British and American expats in The Netherlands are similarly lucky. The Eichholtz Delicatessen on the Leidsestraat ensures its visitors’ sugar cravings are handled, with walls lined with pop-tarts, Betty Crocker cake and brownie mixes, and a wide range of flavoured cereals imported from America. Candy lovers will be relieved to hear the delicatessen also offers a wide range of British and American candy, from Altoids and Life Savers from the United States, to the British Flake and Cruchies bars. For a more efficient service, expats fro these countries can also visit kellys-expat-shopping.nl, an store based in Wassenaar which also boasts a sizeable online store, delivering local favourites to homesick expats. From Kraft’s Macaroni & Cheese and Hershey’s Instant Chocolate Pudding, to Shreddies, Baked Beans and PG Tips tea, Kelly’s Expat Shopping covers all bases.

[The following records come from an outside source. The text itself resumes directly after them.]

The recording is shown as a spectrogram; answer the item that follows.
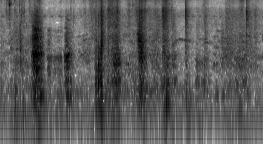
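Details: Dobermann panting in short breathy bursts, roughly one per second, with light background noise.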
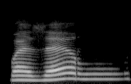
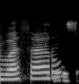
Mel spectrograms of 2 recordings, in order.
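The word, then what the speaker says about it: وَذَرُوا: Oke, huruf zalnya hati-hati jangan jadi sa ya. Secara makro dia sudah tepat, tapi di sifatnya jangan mengalirkan nafas ya. Kalau mengalirkan nafas, nah jadi hurufnya jadi huruf sa dia nanti.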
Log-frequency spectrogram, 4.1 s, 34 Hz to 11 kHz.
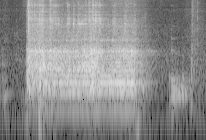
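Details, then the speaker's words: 1967 112 round-fender small engine cranked after torquing bolts, before fitting the carburetor; steady even chugging for about two seconds with a solid regular beat, compression present; normal cranking compression. "you can hear it if you listen carefully see Justin is up compression there we go"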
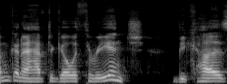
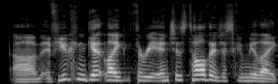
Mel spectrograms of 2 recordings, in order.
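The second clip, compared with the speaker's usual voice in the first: plain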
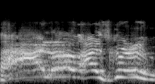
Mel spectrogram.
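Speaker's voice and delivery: angry, loud declaration. Teaching how to say one sentence with different feelings: angry.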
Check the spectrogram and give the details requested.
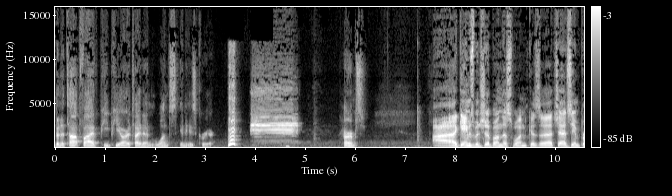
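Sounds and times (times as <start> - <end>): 
speech: 0.0 - 3.2, 5.8 - 6.2, 7.6 - 10.5
quiz game buzzer: 3.9 - 4.9.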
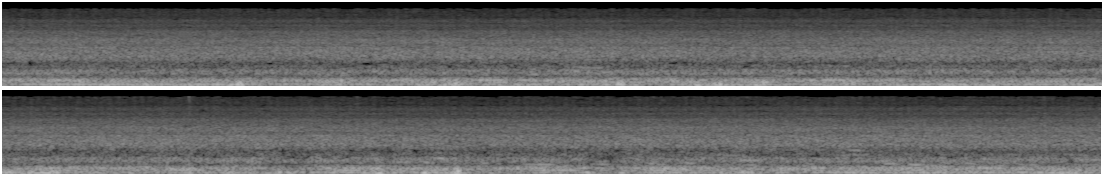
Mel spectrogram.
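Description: A steady low mechanical hum, like a motor or engine running, holds at an even level throughout.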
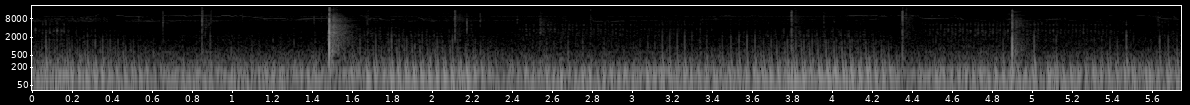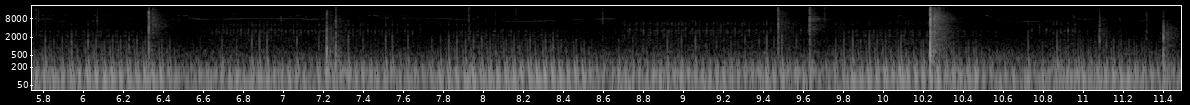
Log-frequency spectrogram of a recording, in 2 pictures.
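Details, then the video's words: Soft, continuous low purring from a sleeping cat, pulsing gently with each breath, while a cozy fireplace crackles with frequent bright snaps and pops. "Sleeping Cat 🐱💤Fireplace & Soft Purring"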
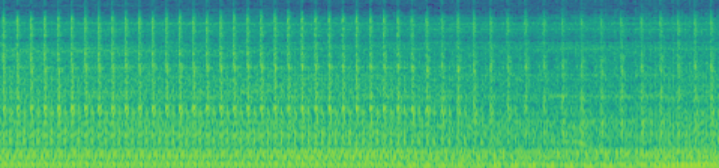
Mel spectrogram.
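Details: Honda Civic engine running with hard, regular rod knock about three to four per second, from a worn rod bearing; oil pan to be dropped to replace it.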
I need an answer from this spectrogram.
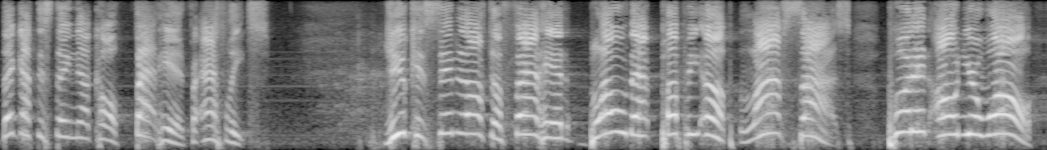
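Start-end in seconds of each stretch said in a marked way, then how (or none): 3.9-10.4 higher, louder and slow, building to a shout; excited build. Real, not acted. Preacher hyping a life-size baptism poster, excitedly building to a shout. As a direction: sell it like a giant prize.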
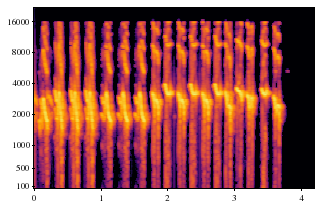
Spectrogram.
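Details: Bright, crystal-toned song of the chestnut-vented warbler (Sylvia subcaerulea) from South Africa and neighbouring countries: about eighteen evenly spaced, loud notes, lower and buzzier at first, then higher and clearer.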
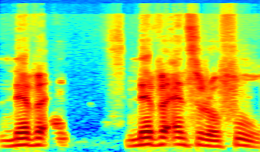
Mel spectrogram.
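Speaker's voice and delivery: ordinary talk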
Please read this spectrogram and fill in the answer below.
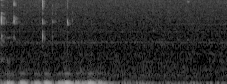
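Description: A few faint, short clicks over a low rumble in the first second, then near silence.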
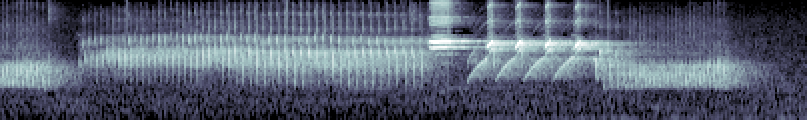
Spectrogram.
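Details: Yellow canary (Serinus canaria) training song: a low buzzy roll, a long sustained trill, then four sharp rising chips and a soft fading buzz.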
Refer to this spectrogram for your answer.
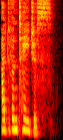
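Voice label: "advantageous", British English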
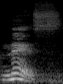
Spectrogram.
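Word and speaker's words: נס: en lanús y las se lee de derecha izquierda y se pronuncia nes es la palabra nes n e Z Esta es la palabra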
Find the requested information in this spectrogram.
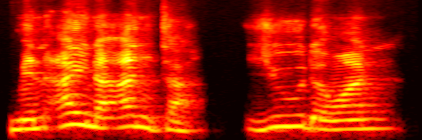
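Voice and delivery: ordinary talk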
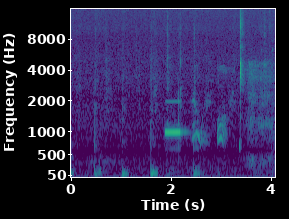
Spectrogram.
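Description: A button clicks.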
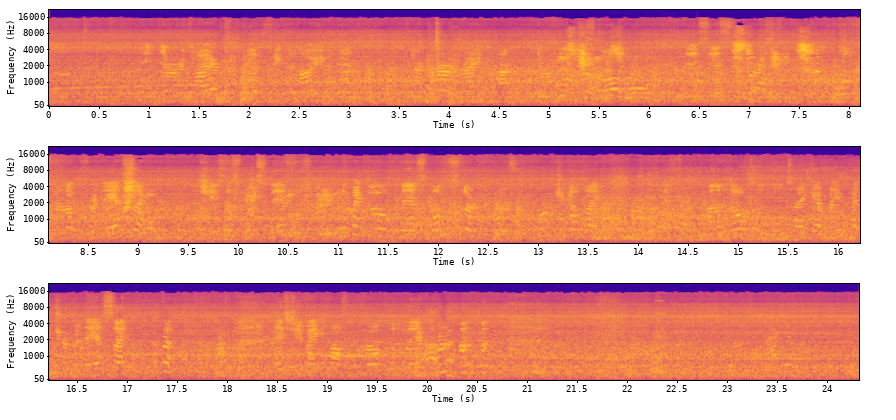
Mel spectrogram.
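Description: Riding a Blackpool tram, with a loud continuous rumble of wheels and motor filling the cabin throughout, voices faintly present beneath the steady running noise.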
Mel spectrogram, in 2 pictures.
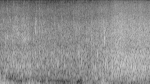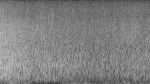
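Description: Sea waves washing in, one wash swelling up and fading away between about two and four seconds in, with wind rumbling on the microphone near the start.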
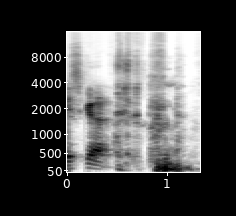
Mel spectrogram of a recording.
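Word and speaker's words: Scherff: Hey, Schnobbly, how do you say Scherf?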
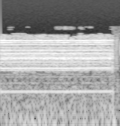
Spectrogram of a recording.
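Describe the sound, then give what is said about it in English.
A steady, harsh electronic alarm buzzer aboard the spaceship Luna after a meteor hit it drones on without a break, a flat buzzing alarm tone with a low hum underneath, then cuts off abruptly near the end. “And somebody turn off that buzzer, will you?”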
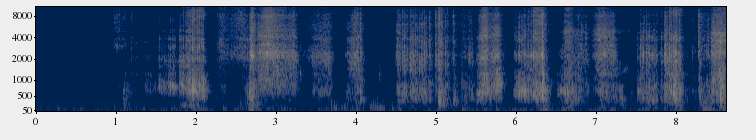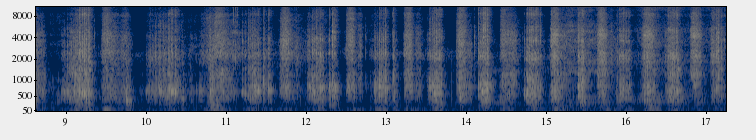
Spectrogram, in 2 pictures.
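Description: Scissors cutting a long strip of coloured paper along a folded crease: a run of quick snips with paper rustle, starting about a second in.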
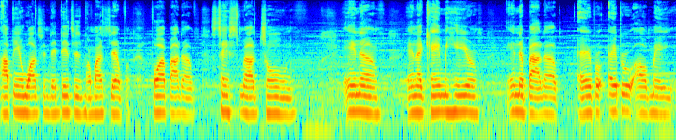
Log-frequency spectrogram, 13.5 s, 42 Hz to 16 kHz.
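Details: Post-stroke speech impairment in a man who had a stroke at age 23, described as an aneurysm, after a tremendous recovery.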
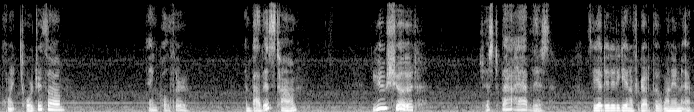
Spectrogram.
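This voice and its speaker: A crochet teacher with a mellow, warm voice walks through stitches in a relaxed, chatty way. The phrasing is folksy and homespun, full of gentle encouragement. Each step gets spoken aloud as the hands work. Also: medium pitch, a little hiss or hum. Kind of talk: casual step-by-step craft demonstration.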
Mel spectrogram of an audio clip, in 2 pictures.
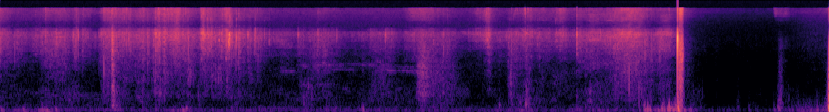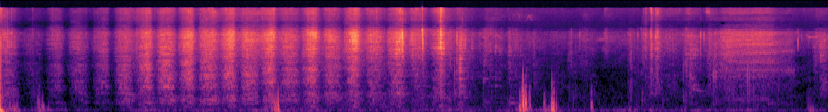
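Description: Wood being sawn by hand: a quick, rhythmic run of rasping saw strokes in the second half, with a couple of sharp knocks. Before that, only faint scattered handling and footstep sounds, and the sound drops out for about a second in the middle.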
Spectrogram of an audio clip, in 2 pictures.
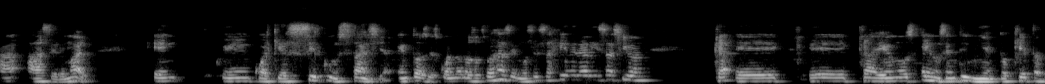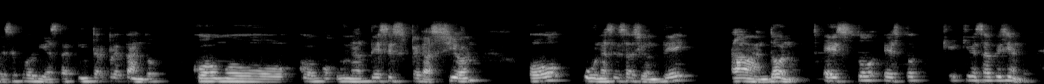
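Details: Adult man who stutters, in a support group for people who stutter; he describes complete blocks and considers it incurable but manageable with ongoing work; stuttering.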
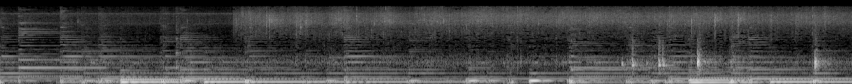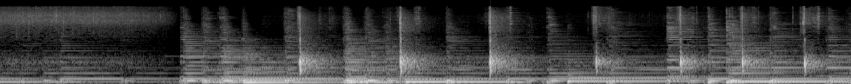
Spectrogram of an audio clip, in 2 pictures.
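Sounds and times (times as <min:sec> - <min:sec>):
food sizzling in oil: 0:00.0 - 0:10.4
sharp ticks: 0:00.5 - 0:10.2
spatula stirring in pan: 0:00.8 - 0:10.2.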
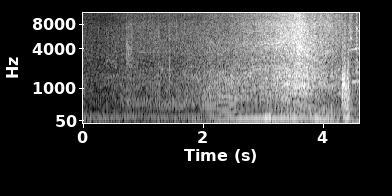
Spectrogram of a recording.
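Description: An SUV's engine revving hard as it drives over rough off-road ground, its note rising in pitch and growing louder, with a sudden sharp thump near the end.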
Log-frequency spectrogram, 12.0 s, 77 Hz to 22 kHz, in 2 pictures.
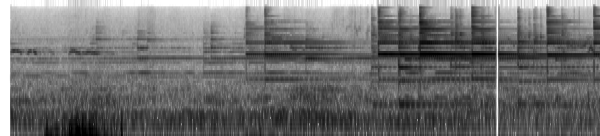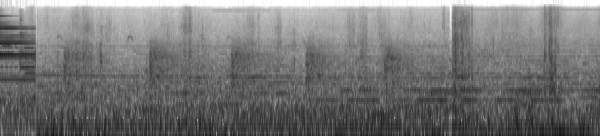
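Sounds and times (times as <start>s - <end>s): cowbells clanging: 0.9s - 10.2s.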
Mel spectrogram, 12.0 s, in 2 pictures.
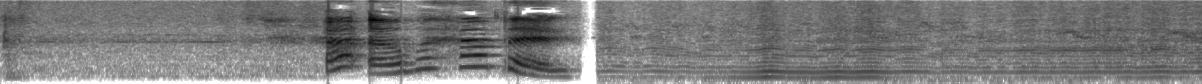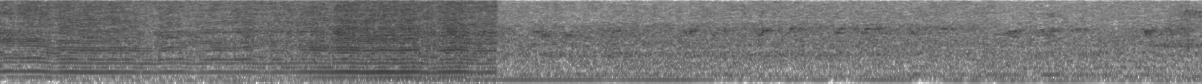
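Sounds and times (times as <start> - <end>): flying insect buzzing: 3.0 - 8.5.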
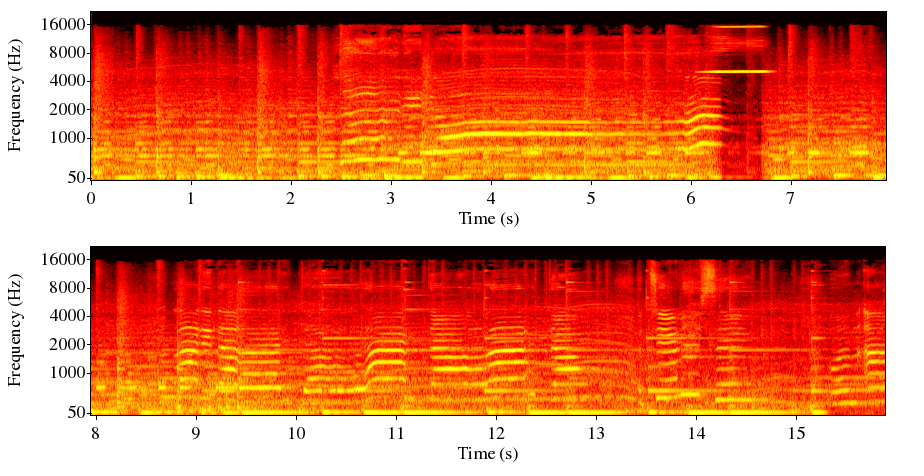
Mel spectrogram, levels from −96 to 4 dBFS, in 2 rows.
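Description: A loudspeaker feedback squeal kicks in at 6.04 s and runs to 6.87 s. A single 5.1 kHz tone swells up over roughly a third of a second to sit about 5 dB above the rest of the sound. The mic was hearing its own speaker, and the loop gain at that frequency went past one.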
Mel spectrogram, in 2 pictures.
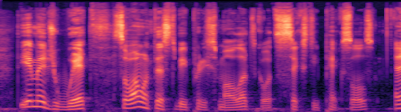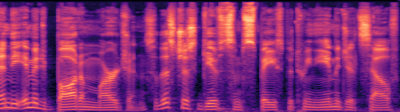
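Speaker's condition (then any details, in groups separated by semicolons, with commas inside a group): No condition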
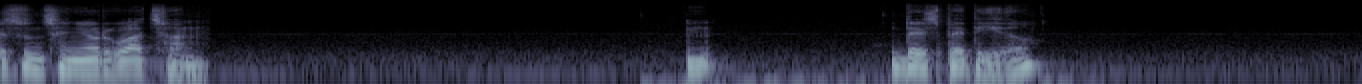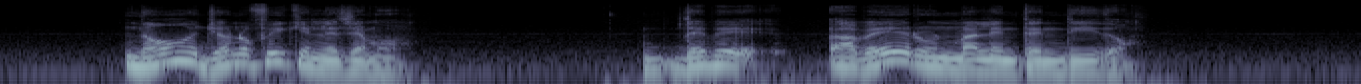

So there you have it – if you live in The Netherlands and you like to shop, there’s bound to be something to suit your tastes. The Netherlands really has the best of both worlds – there are the large international fashion and homeware brands like Nike and IKEA if you want them, but if you’d prefer a more individual experience, you can visit specialist sneaker shops and design stores offering the latest from up-andcoming Dutch designers. Vintage stores are also very popular, with Dutch chains like Episode springing up all over The Netherlands in Amsterdam, Utrecht, Haarlem and Rotterdam. There are chain restaurants and cafés like Starbucks, but local brown cafés and hipster bars line the streets in most Dutch cities if that’s your preference. Expats can buy all their food in Albert Heijn and local Dutch markets, but there are also plenty of store that sell international produce if they’re missing home – the great benefit in The Netherlands is that the choice is up to you.